Why is Outlook Using MAPI over HTTP?

When you are using MAPI over HTTP, it eliminates the requirement to use two long-term TCP connections. Instead, MAPI uses one long-term connection and one short-term connection. This simplifies the process and provides more effective network use and email performance.  

Moreover, one more perk is that even after switching over to MAPI over HTTP it does not make you liable to use this protocol only for Outlook to access Exchange. Outlook clients who are not yet using MAPI over HTTP can still use Outlook Anywhere (RPC over HTTP) to access Exchange through a MAPI-enabled Client Access server.    

How To Check If MAPI over HTTP Enabled?

Whenever you install Outlook 2016, 2019, or Microsoft 365, MAPI over HTTP is enabled by default at the organization level, although you still need to configure the virtual directories.

How To Test MAPI over HTTP Connections?

You can use the Test-OutlookConnectivity cmdlettest to test the end-to-end MAPI over HTTP connection. However, you need to enable the Microsoft Exchange Health Manager (MSExchangeHM) service to use the Test-OutlookConnectivity cmdlet.

Advantages of MAPI over HTTP

  • MAPI over HTTP uses a more efficient way to interact with Exchange mailboxes than RPC. Even though if you look at the architecture both MAPI and RPC are encapsulated within HTTP. Still, users can reconnect to the Exchange server more quickly after the network is disrupted when they are using MAPI over HTTP instead of Outlook Anywhere. The reconnection also works faster for MAPI if the computer is coming out of sleep or hibernation.
  • It is a more secure option when it comes to switching from one network to another.

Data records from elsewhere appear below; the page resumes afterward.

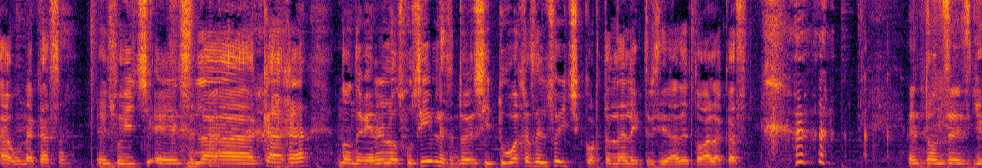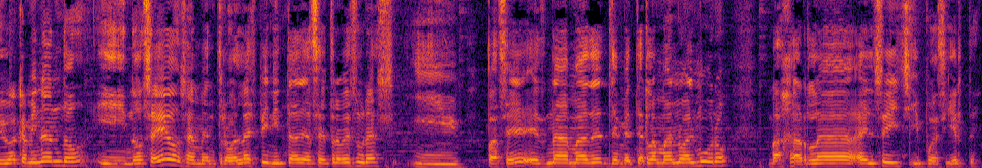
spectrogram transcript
a una casa. El switch es la caja donde vienen los fusibles. Entonces, si tú bajas el switch, cortas la electricidad de toda la casa. Entonces yo iba caminando y no sé, o sea, me entró la espinita de hacer travesuras y pasé, es nada más de, de meter la mano al muro, bajar la, el switch y pues irte.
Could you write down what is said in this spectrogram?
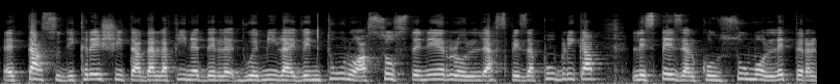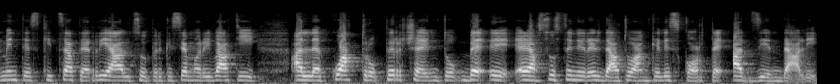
eh, tasso di crescita dalla fine del 2021 a sostenerlo la spesa pubblica, le spese spese al consumo letteralmente schizzate al rialzo perché siamo arrivati al 4%, beh, e, e a sostenere il dato anche le scorte aziendali.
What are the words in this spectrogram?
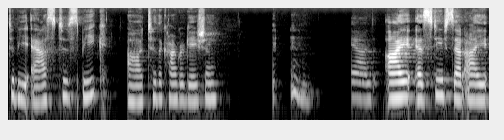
to be asked to speak uh, to the congregation. and I, as Steve said, I,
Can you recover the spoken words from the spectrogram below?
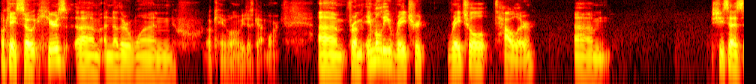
Okay, so here's um, another one. Okay, well, we just got more um, from Emily Rachel Rachel Towler. Um, she says,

For example, if you want to switch from the office network to your personal cellular network. 
  • The server maintains the session that was going on before you switched the network for a considerable period of time.
  • When you are not using the in-office network, MAPI over HTTP is a more secure and reliable protocol for Outlook clients to connect to the Exchange Server 2019.
  • The sole goal of Outlook to switch over to MAPI/HTTP is to provide a better user experience by delivering the emails at a much faster rate, across all types of connections by providing faster connection times to Exchange. 
  • Greater reliability and stability of the Outlook and Exchange connections by moving the transport layer to the industry-standard HTTP model. This makes the transport errors easier to detect and thus, enhances the recoverability. 

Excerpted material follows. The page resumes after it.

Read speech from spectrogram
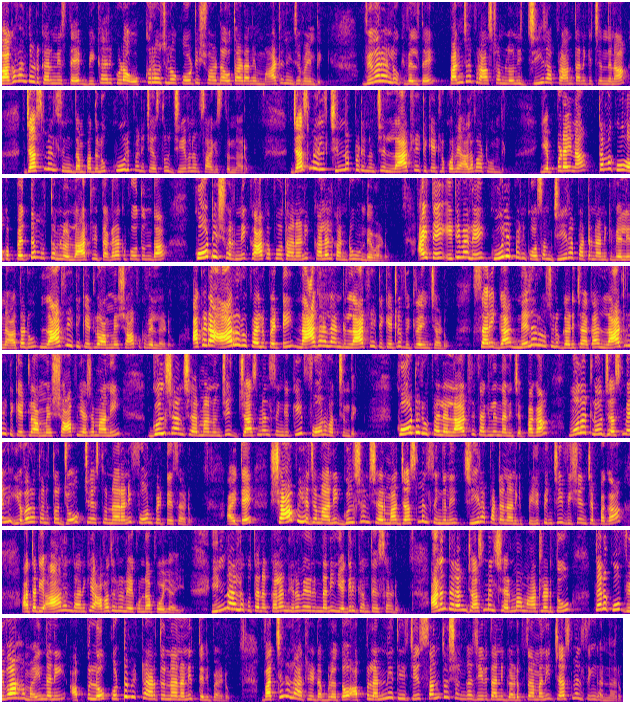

Note: In case you are facing any MAPI related error refer to this article. 


MAPI is not a protocol, it is an API. A protocol means "bits on the wire" whereas an API is a programmatic interface.

Though earlier versions of Outlook relied on RPC and it delivered significant advantages to application developers. However, because RPS is an older mechanism MAPI took over. RPC’s limitation was that it was actually developed to work across LANs rather than across the Web. 

MAPI over HTTP enabled the communication between Messaging API (MAPI) clients and servers across an HTTP connection without using remote procedure calls (RPCs).

However, even after Outlook is so advanced you can still face MAPI errors in Outlook. In such scenarios, you need to use a professional tool like Remo PST Repair Tool to fix all these MAPI errors on your Outlook 2010, 2016, 2019, etc. This tool can easily fix any corruption or error in the Outlook PST file by scanning your corrupt Outlook data file and then extracting the important data from being lost. 

Default image
Tony Landry

Tony Landry is a Web Content Editor at Remo Software. He loves to write, edit, and manage content for users trying to troubleshoot and fix problems on Windows, Outlook, storage drives and Cloud storage networks.

He has published more than 200 articles in Remo Software blog. He actively engages in research and problem-solving techniques to consistently generate great web content. Fixing various hardware problems on computer and storage devices along with a great knack for fixing Outlook errors, Tony is also the fun-time IT guy for all his work friends. He lives in the San Francisco Bay Area and enjoys cycling.

Articles: 198

Leave a Reply